I am Henriette Aimee Mutangampundu, A young professional social media reporter of YEAN/YPARD social media reporting program. I was deployed together with other five young professionals to interact and live tweet the 11th Triennial African Potato Association Conference that reached 2.1 million impressions on social media. The five-day summit enabled me to learn further innovative solutions to postharvest management, processing and marketing system of potatoes and sweet potatoes. The science says that postharvest loss is a degradation in both quality and quantity of food production from harvest to consumption. The Post-harvest loss management strategy of the African Union mentions that roughly one third of the food produced in the world for human consumption is wasted. The total quantitative food loss in sub-Saharan Africa has been estimated at 100 million metric tons per year.
Potatoes and sweet potatoes (Roots and tubers) are more perishable than grains; this is related to their higher moisture content and it affects the most rural farmers in developing countries. Having grown up in a community where potatoes and sweet potatoes are among the key source of family cash income. I further learnt from the Honorable Minister of Agriculture of Rwanda Dr.Gerardine Mukeshimana that sweet potatoes alone contribute to 21.6% of the total national requirements in terms of calories.
The Government of Rwanda has aggressively invested in post-harvest facilities, with 101 fully functional potato collection centers in major potato producing areas and additional investments are being made in collaboration with the private sector and other partners to increase capacity.
Why is it important to innovate around these crops in terms of managing the post harvest, technologies and marketing systems?
Data from the Rwanda Ministry of agriculture mentions that 70% of the Rwandan population is engaged in the agricultural sector, Potato and sweet potato cover respectively 3.9% and 5.2% of Rwanda's total cultivated area, the country has an annual consumption of 125kg for potato and 145 kg for sweet potato per person, Rwanda is the 3rd largest consumer of sweet potato in Africa and 6th largest potato producer in Africa.
CIP Rwanda and its partners gave me another excellent opportunity to tour the potato and sweet potato value chains where together with experts and delegates, I explored the progress in the industry ranging from mechanization, processing and vine multiplication.
Throughout my experience as a non-experienced young professional from a different educational background, I learned that there is always a wealth created when you are given proper knowledge, proper exposure and proper tools. I did not believe of a business in vine multiplications, young entrepreneurs are investing in sweet potato value chain like CARL Group with VITA Bread that is currently competitive on Rwanda market as well as the government willing and support to transform the potato and sweet potato value chain for higher end markets.

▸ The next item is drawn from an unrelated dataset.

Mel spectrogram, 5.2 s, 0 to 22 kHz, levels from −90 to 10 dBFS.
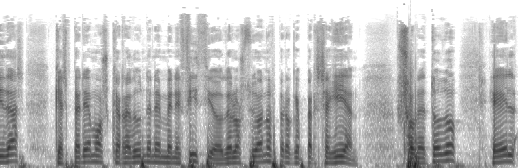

However, there is a need to keep reducing the losses of potato and sweet potato; we need proven technology adopted by smallholder farmers. These are modern technology in harvesting, handling, packing, transportation, storage and processing. We need to attract more youth and women to lead the processing and commercialization of potato and sweet potato products in different formats.
Everyone can have a stake! I may not become a potato farmer nor a processor but I can become a professional social media reporter for potato farmers and actors as a result of being exposed to this value chain during the 11th Triennial African Potato Association Conference held in Kigali from 25th to 29th August 2019. I commend YEAN and YPARD Rwanda initiative for young professionals social media reporters to have partnered with the International Potato Center (CIP).
Blog Author: Henriette Aimee Mutangampundu
Photo Credits: African Potato Association